• **Problem requirements**:
All the data should be printed again exactly as written.

• **Extracted records**:
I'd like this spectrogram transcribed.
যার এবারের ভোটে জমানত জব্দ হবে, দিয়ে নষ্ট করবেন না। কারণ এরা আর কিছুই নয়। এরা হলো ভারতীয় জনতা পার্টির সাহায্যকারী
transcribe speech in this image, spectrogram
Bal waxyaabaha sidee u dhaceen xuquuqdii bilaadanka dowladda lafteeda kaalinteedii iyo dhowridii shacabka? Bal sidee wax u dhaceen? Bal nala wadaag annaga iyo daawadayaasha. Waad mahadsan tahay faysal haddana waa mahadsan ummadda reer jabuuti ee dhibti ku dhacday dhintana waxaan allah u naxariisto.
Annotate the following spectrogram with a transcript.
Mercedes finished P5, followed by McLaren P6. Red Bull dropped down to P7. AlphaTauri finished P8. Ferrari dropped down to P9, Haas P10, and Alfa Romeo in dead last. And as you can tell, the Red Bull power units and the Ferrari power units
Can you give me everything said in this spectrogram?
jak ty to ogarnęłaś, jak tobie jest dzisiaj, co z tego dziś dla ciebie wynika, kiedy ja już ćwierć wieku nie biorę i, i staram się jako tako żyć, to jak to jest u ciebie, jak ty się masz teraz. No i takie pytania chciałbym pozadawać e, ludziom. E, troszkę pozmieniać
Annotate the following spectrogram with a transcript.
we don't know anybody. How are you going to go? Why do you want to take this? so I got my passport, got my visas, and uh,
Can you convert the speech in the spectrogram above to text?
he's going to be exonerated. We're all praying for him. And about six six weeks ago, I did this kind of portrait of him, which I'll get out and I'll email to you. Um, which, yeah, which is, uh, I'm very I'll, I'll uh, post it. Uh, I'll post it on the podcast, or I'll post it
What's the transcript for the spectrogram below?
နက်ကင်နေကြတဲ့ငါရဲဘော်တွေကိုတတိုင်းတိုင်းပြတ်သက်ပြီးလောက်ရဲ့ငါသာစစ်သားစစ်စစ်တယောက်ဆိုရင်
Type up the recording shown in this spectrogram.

• **Exercise answer**:
I'd like this spectrogram transcribed.
যার এবারের ভোটে জমানত জব্দ হবে, দিয়ে নষ্ট করবেন না। কারণ এরা আর কিছুই নয়। এরা হলো ভারতীয় জনতা পার্টির সাহায্যকারী
transcribe speech in this image, spectrogram
Bal waxyaabaha sidee u dhaceen xuquuqdii bilaadanka dowladda lafteeda kaalinteedii iyo dhowridii shacabka? Bal sidee wax u dhaceen? Bal nala wadaag annaga iyo daawadayaasha. Waad mahadsan tahay faysal haddana waa mahadsan ummadda reer jabuuti ee dhibti ku dhacday dhintana waxaan allah u naxariisto.
Annotate the following spectrogram with a transcript.
Mercedes finished P5, followed by McLaren P6. Red Bull dropped down to P7. AlphaTauri finished P8. Ferrari dropped down to P9, Haas P10, and Alfa Romeo in dead last. And as you can tell, the Red Bull power units and the Ferrari power units
Can you give me everything said in this spectrogram?
jak ty to ogarnęłaś, jak tobie jest dzisiaj, co z tego dziś dla ciebie wynika, kiedy ja już ćwierć wieku nie biorę i, i staram się jako tako żyć, to jak to jest u ciebie, jak ty się masz teraz. No i takie pytania chciałbym pozadawać e, ludziom. E, troszkę pozmieniać
Annotate the following spectrogram with a transcript.
we don't know anybody. How are you going to go? Why do you want to take this? so I got my passport, got my visas, and uh,
Can you convert the speech in the spectrogram above to text?
he's going to be exonerated. We're all praying for him. And about six six weeks ago, I did this kind of portrait of him, which I'll get out and I'll email to you. Um, which, yeah, which is, uh, I'm very I'll, I'll uh, post it. Uh, I'll post it on the podcast, or I'll post it
What's the transcript for the spectrogram below?
နက်ကင်နေကြတဲ့ငါရဲဘော်တွေကိုတတိုင်းတိုင်းပြတ်သက်ပြီးလောက်ရဲ့ငါသာစစ်သားစစ်စစ်တယောက်ဆိုရင်
Type up the recording shown in this spectrogram.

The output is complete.